A think-tank in London has an idea that could revolutionize the role of victims in the investigations of the crimes perpetrated against them. In our conventional ideas of criminal justice, evolved as they are from the Old Testament/Torah, victims play the role of pretext for the dramatic conflict between guilt and innocence. They have no formal role in that conflict, played out by high priest-like lawyers arguing before the Judge. As reported in The Guardian June 5, 2012 the Institute for Public Policy Research (IPPR) is arguing in a new report to alter that role significantly.
“Victims of crime in England and Wales should be able to track their case online from the moment it is reported to the point when justice is served, a think-tank has said.”
The IPPR implies that the victim should become a kind of manager of the investigative process in much the same way that a customer implicitly can manage her experience in a retail store. The customer cannot alter the limits of the law or the facts — nor limits of price nor what the store has in stock — but he certainly can affect the quality of the experience.

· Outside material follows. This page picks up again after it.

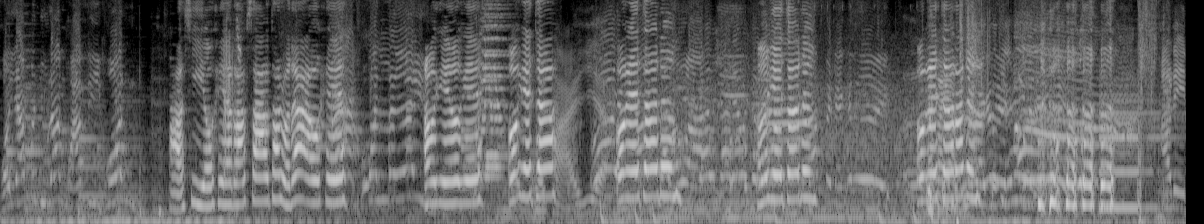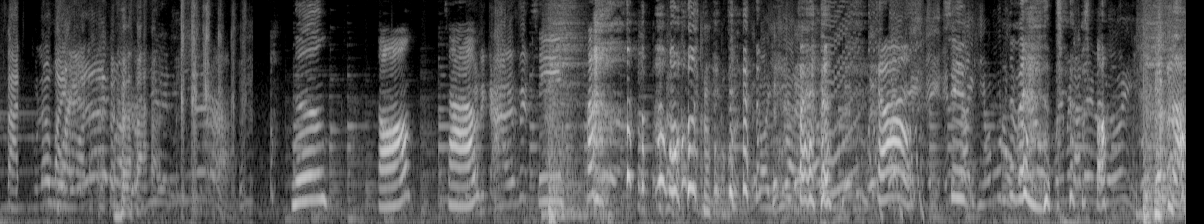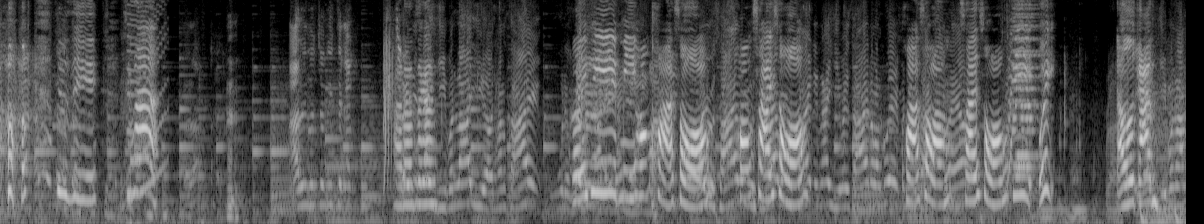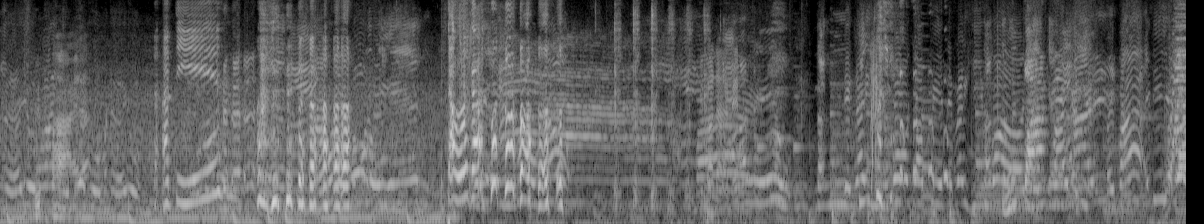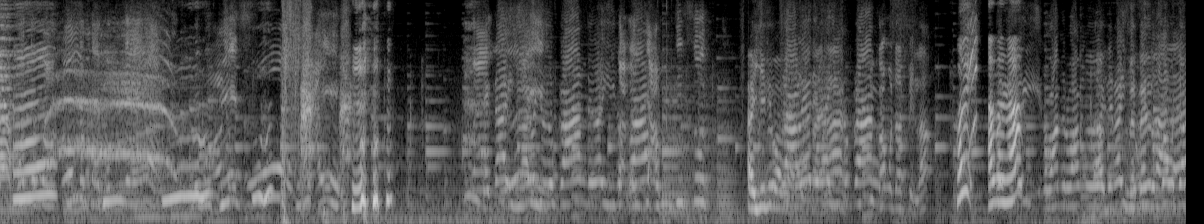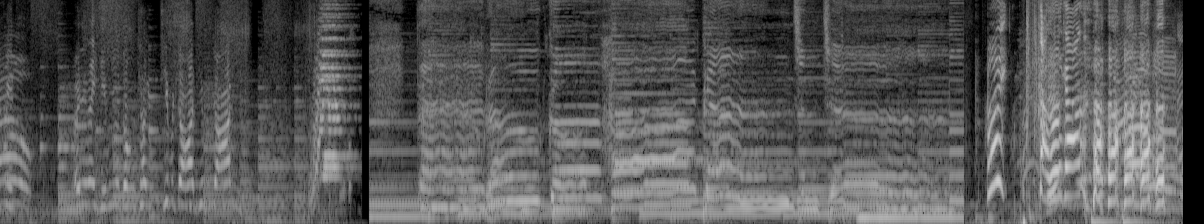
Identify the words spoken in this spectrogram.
ขอย้ำมันอยู่ด้านขวาสี่คน ขาสี่โอเครับทราบท่านหัวหน้าโอเคห้าคนเลยโอเคโอเคโอเคเจอหายเหี้ยโอเคเจอหนึ่งโอเคเจอหนึ่งไปไหนกันเลยโอเคเจอแล้วหนึ่งเอาดิสัตว์กูเริ่มไหวไวเลก่อนยมาเดี๋ยวนี้เนี่ยหนึ่งสองสามนาฬิกาเลยสิสี่ห้าหกก็เหี้ยแปดเก้าสิบสิบเอ็ดไม่ได้เลยเลยสิบสามสิบสี่สิบห้า อะนี่มันจะมีจะกันอะเราจะกันหีมันไล่เหยื่อทางซ้ายเฮ้ยพี่มีห้องขวาสองห้องซ้ายสองเด็กนายหีไปซ้ายระวังด้วยขวาสองซ้ายสองพี่อุ้ยเจอกันหีมันกำลังเอ๋ออยู่มันกำลังอยู่มันเอ๋ออยู่อาตีเอาเองเจอกันมาไหนเป็นเอาเร็วดังเด็กนายหีก็จะเปลี่ยนเด็กนายหี เด็กนายหีอยู่ตรงกลางเด็กนายหีตรแต่งกละลางยำที่สุดไอ้ยี่ที่บอกกลางแล้วเด็กนายหีตรงกลางกล้องวงจรปิดแล้วเฮ้ยอะไรนะระวังระวังเออเด็กนายหีมันอยู่ตรงกล้องวงจรปิดเฮ้ยเด็กนายหีมันอยู่ตรงที่ประจรที่ประจรแต่เราก็หากันจนเจอ เฮ้ยเจอกัน ไ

“Police forces should develop crime-tracking applications so that people can follow their cases through the system, the Institute for Public Policy Research (IPPR) recommended.
“The IPPR found that not knowing what was happening in a case was a key cause of frustration for victims and undermined their confidence in the criminal justice system.

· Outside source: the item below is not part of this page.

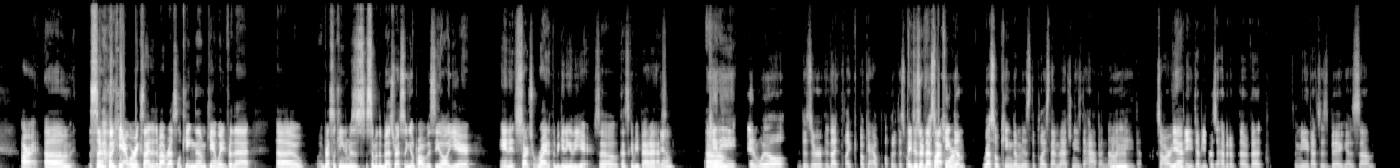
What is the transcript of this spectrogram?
All right. Um. So yeah, we're excited about Wrestle Kingdom. Can't wait for that. Uh, Wrestle Kingdom is some of the best wrestling you'll probably see all year, and it starts right at the beginning of the year. So that's gonna be badass. Yeah. Um, Kenny and Will deserve that. Like, okay, I'll, I'll put it this way: They deserve that Wrestle platform. Kingdom, Wrestle Kingdom is the place that match needs to happen, not Mhm. AEW. Sorry, Yeah. AEW doesn't have an, an event to me that's as big as um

“It is calling for details on the progress of cases – including arrests, investigations, judgments and transcripts – to be published online by the police, courts and the Crown Prosecution Service, as long as it is legally safe to do so.”
Think of the implications. How could this technique change the process? For one, it appears that involvement in this way would greatly aid the victim’s return to wholeness. In what ways might this outcome, over time, fundamentally affect for the better the police-community relationship, especially in higher-crime areas? How might this technique enhance the sense of achievement for the investigators, to know they have restored much to a life? Victims and their extended networks would develop a different and better feeling about the dedication and compassion of the police. The current opacity of so much police procedure unintentionally burnishes negative urban legends and other street wisdom about the ethical values of “5-0.”
I suspect transparency also would boost the energy of investigators over the course of the investigative slog. I also suspect the engagement with victims in this way would improve effectiveness in ways we have not yet conceived.
Of course one would have to be very careful about risks, such as pressure on victims to leak info — a particular potential risk in gang cases –or tainting the integrity of the case in the context of conventional procedures. For example, one can’t have victims clarifying their memories as a result of seeing how the investigation unfolds. But smart cops and prosecutors can manage the potential risks. They always have done so.
The Brits are moving ahead but not alone in this thinking. Departments such as the Cambridge MA PD are moving on the same path.
In language straight from Robert Peel, the think-tank concludes,
“The effectiveness of the criminal justice system depends crucially on the public’s confidence in it.
“Given that so much of that confidence is linked to information and communication technology, this potentially enables us to develop a more transparent, accessible and responsive criminal justice system with victims at its heart.”